“The administration needs to give her real authority, where she can hold a press conference and say, ‘Here’s what I think and here’s where I’m going,’” Buell said.

Administration officials say Harris is a valued voice behind the scenes and that her polling numbers should not be a surprise, given that she is playing a supporting role and lacks Biden’s decades on the national stage.

“She’s actually doing the hard work that a vice president does and not getting the credit for it because people have this sense that she should be out there doing something different,” said Anita Dunn, a senior advisor to Biden.

A senior administration official who would not agree to be quoted by name acknowledged that it’s “always part of the vice president’s role” to “take some of the heat” for the president, and called it “insulting” to suggest Harris’ assignments are too hard, as if “she needs to be protected.” The most important thing, the official added, is that the vice president is a trusted advisor and public messenger.

Harris is viewed favorably by an average of 44% of voters and unfavorably by about 47%, according to the Real Clear Politics average of recent polls. Biden, by contrast, is viewed favorably by 51% of voters, with about 43.5% disapproving. The difference in approval between them, in the high single digits, has been fairly consistent over past months.

A recent YouGov poll showed some of the factors behind the numbers. Biden did better than Harris among white voters across the board, but especially among white women with college degrees. While both get high approval from Democrats and low approval from Republicans, the intensity of support or opposition is different: More Democrats said they “strongly approve” of Biden than said the same about Harris, and fewer Republicans said they “strongly disapprove” of him.
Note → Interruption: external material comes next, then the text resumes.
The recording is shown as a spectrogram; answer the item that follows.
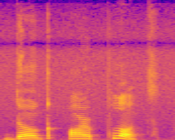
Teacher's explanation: back rounded vowel and we have o like dog or plot short low back slightly rounded vowel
Those differences reflect on the one hand Harris’ lukewarm support from the Democratic Party’s base, a problem since the 2020 presidential nomination race, and on the other the relentless attacks against her from conservative politicians and media.

“She’s not going to have a thermometer rating that matches the president’s. She just isn’t,” said former Obama pollster Cornell Belcher, referring to his own polling data. “She is subservient to the No. 1, just like he was subservient to the No. 1 when he was behind Obama.”

Donna Brazile, a friend and former Democratic Party chief, said it’s too early for Harris to worry about the polls. If they look the same a year from now, Brazile went on, then Harris should look at increasing her prominence. But for now, she should continue to literally stand behind or beside Biden at public events while advising him privately, Brazile said.

Perhaps the biggest challenge for all vice presidents is showing the public that they are capable of leading as commander in chief. For Harris, that challenge is all the greater, given that she is the first woman and the only woman of Black and Asian descent to hold the job.

“Middle white America” — people between the coasts — “they’re comfortable with an older white guy, and I don’t think I’m saying anything insane when I say that,” said Belcher, who is a Black man.

But he pointed out that Harris’ barrier-breaking identity is also a political asset, which will only be more valuable by 2028, when Biden, if he runs and wins reelection, would be ending his presidency. By then, given demographic trends, “we have an electorate that is probably about eight [percentage] points browner,” Belcher said.

Bakari Sellers, a co-chair of Harris’ presidential campaign and a CNN political commentator who remains a confidant, said Harris gets more scrutiny than her predecessors and less leeway than Biden.

For example, he said that Biden’s recent comments that put the administration’s infrastructure package in jeopardy were greeted as a “faux pas.” But, he added: “If Kamala Harris had done that, it’s stories about ‘Is she prepared?’”

Sellers does have advice: Harris should “stop advisor-sourcing information and just fall back on her gut.”

He said that Harris did not look comfortable when she said in Guatemala that would-be migrants should “stay home.”

“I’m pretty sure that came from the White House,” Seller said, “and that’s why it didn’t sound natural.”